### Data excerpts
■ ■ ■ ■
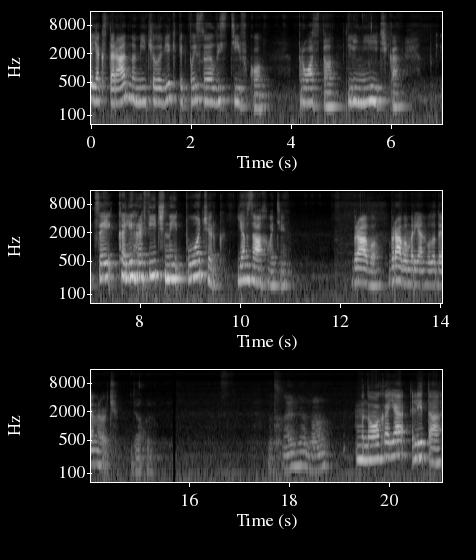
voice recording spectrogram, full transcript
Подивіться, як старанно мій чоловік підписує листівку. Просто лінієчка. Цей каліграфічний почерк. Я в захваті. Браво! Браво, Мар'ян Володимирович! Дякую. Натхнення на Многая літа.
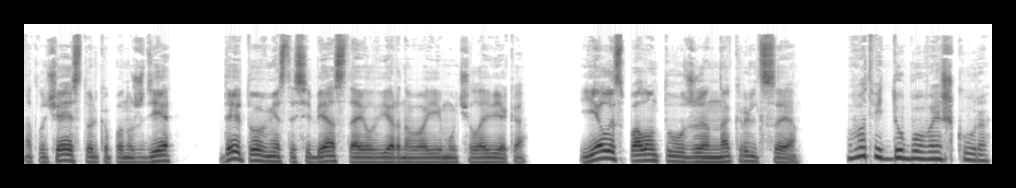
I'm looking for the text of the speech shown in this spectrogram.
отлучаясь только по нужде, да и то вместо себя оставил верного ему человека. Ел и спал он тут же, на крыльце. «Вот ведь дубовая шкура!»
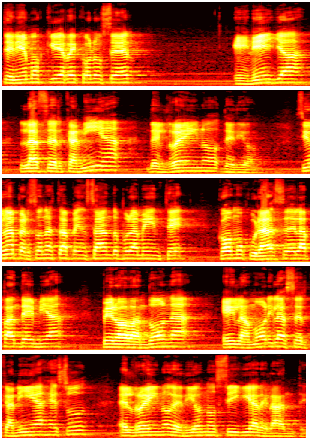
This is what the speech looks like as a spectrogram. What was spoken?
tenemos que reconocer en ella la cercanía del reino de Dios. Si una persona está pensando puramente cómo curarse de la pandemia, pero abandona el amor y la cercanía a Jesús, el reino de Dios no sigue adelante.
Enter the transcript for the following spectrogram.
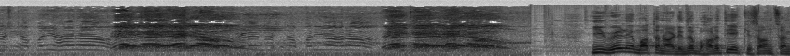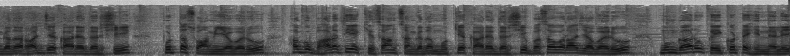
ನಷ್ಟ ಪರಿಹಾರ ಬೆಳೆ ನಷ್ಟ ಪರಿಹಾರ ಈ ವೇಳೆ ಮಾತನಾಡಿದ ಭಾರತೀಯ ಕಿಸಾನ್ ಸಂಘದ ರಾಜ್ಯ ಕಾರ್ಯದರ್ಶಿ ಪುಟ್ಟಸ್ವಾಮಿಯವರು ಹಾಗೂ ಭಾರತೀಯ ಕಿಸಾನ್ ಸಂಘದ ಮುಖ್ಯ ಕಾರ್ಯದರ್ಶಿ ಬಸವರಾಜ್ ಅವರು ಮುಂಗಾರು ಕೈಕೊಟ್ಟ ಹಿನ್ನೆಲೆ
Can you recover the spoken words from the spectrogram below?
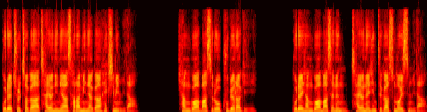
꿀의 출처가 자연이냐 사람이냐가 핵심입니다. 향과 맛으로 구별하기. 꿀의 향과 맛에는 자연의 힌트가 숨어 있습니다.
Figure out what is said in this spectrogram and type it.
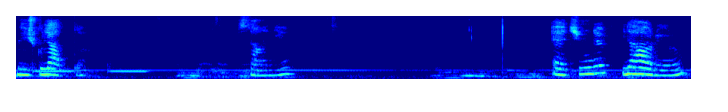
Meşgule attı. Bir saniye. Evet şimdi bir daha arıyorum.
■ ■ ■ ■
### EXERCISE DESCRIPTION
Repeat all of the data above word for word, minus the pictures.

### YOUR RESPONSE
voice recording spectrogram, full transcript
Подивіться, як старанно мій чоловік підписує листівку. Просто лінієчка. Цей каліграфічний почерк. Я в захваті. Браво! Браво, Мар'ян Володимирович! Дякую. Натхнення на Многая літа.
I'm looking for the text of the speech shown in this spectrogram.
отлучаясь только по нужде, да и то вместо себя оставил верного ему человека. Ел и спал он тут же, на крыльце. «Вот ведь дубовая шкура!»
This is what the speech looks like as a spectrogram. What was spoken?
tenemos que reconocer en ella la cercanía del reino de Dios. Si una persona está pensando puramente cómo curarse de la pandemia, pero abandona el amor y la cercanía a Jesús, el reino de Dios no sigue adelante.
Enter the transcript for the following spectrogram.
ನಷ್ಟ ಪರಿಹಾರ ಬೆಳೆ ನಷ್ಟ ಪರಿಹಾರ ಈ ವೇಳೆ ಮಾತನಾಡಿದ ಭಾರತೀಯ ಕಿಸಾನ್ ಸಂಘದ ರಾಜ್ಯ ಕಾರ್ಯದರ್ಶಿ ಪುಟ್ಟಸ್ವಾಮಿಯವರು ಹಾಗೂ ಭಾರತೀಯ ಕಿಸಾನ್ ಸಂಘದ ಮುಖ್ಯ ಕಾರ್ಯದರ್ಶಿ ಬಸವರಾಜ್ ಅವರು ಮುಂಗಾರು ಕೈಕೊಟ್ಟ ಹಿನ್ನೆಲೆ
Can you recover the spoken words from the spectrogram below?
꿀의 출처가 자연이냐 사람이냐가 핵심입니다. 향과 맛으로 구별하기. 꿀의 향과 맛에는 자연의 힌트가 숨어 있습니다.
Figure out what is said in this spectrogram and type it.
Meşgule attı. Bir saniye. Evet şimdi bir daha arıyorum.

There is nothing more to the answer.